Why Rocky Linux Will Replace CentOS After Red Hat Drops Support

On December 8, 2020, Red Hat CTO Chris Wright announced that the popular Linux distribution CentOS will only receive support (and security fixes) until 2021 (instead of the originally announced 2029).

Put differently: thousands of CentOS users who counted on the availability of security updates for the foreseeable future are now left in the cold and need to migrate their systems in the next 12 months. While this may sound like a long time, it is actually a gigantic pressure since there may be hundreds or even thousands of machines per company, all running different applications, that need to be migrated and tested.

It is unclear why Red Hat decided that the middle of a pandemic is a suitable time for such a move. But the more urgent question is: what are CentOS users supposed to do now?

There are excellent articles such as this one that explain why the migration to the new CentOS Stream distribution is not a real alternative if stability is a requirement. Moving to other established distributions such as Debian or Ubuntu is of course an option, but creates lots of other problems down the road.

CentOS is dead, long live Rocky Linux!

If only there was a new Linux distribution also based on Red Hat Enterprise Linux (RHEL); maybe with a strong community and a founder with open source experience; such a distribution would immediately attract interest among the Linux community and be able to gather thousands of followers behind them that are now (rightly) affronted by the actions of Red Hat. Enter Rocky Linux.

Gregory Kurtzer was among the creators of the original CentOS distribution before it was acquired by Red Hat. Soon after Red Hat’s announcement, he started creating a community to quickly develop a successor of CentOS: Rocky Linux. His goal: what happened to CentOS won’t happen again.

Building a community that scales

While CentOS was an immensely popular distribution, the developer community behind it was rather small. Before Red Hat took over control, there were only a couple of people working on it and the team had trouble meeting release deadlines. Having a small community was a strategic mistake for CentOS; a mistake that Gregory didn’t want to repeat in Rocky Linux.

But having a big community is only possible if the infrastructure and security of the project can support it. This is why the whole Rocky team is now striving for a state-of-the-art build infrastructure that allows more people to participate while still being able to meet the high-security standards expected from such a project. Instead of building the packages right away and creating a release as soon as possible, Rocky wants to get everything right: a well-defined infrastructure, scalable CI/CD-based processes, and a high amount of trust and integrity.

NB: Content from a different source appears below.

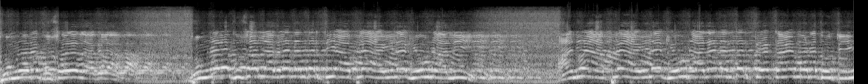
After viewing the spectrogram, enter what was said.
ढुंगणाला घुसायला लागला. ढुंगणाला घुसायला लागल्यानंतर ती आपल्या आईला घेऊन आली. आणि आपल्या आई घेऊन आल्यानंतर ते काय म्हणत होती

A tight deadline: initial release by Q2

With only eleven months until Red Hat drops the support for CentOS 8, the clock is ticking; since system administrators will need at least several months for a system migration, everyone expects Rocky to release a testable release candidate soon. The team is well aware of these expectations and has announced the availability of the first Rocky release candidate on March 31 2021.

Why this will be the one and only CentOS alternative

The acquisition of CentOS by Red Hat has shown one thing: nothing good happens when a private company alone is trusted with the keys to a free operating system a huge number of people depend on. Many of us learned this the hard way, and it is the reason why people will not move to a “kind of free-ish” RHEL, a CentOS clone made by another for-profit company or… Oracle. No, they will turn their head to one of the fastest-growing open source communities since MariaDB forked MySQL and be thankful that there are still people such as Gregory Kurtzer.


An excellent podcast with Gregory Kurtzer: https://changelog.com/podcast/427

Bernhard Knasmüller on Software Development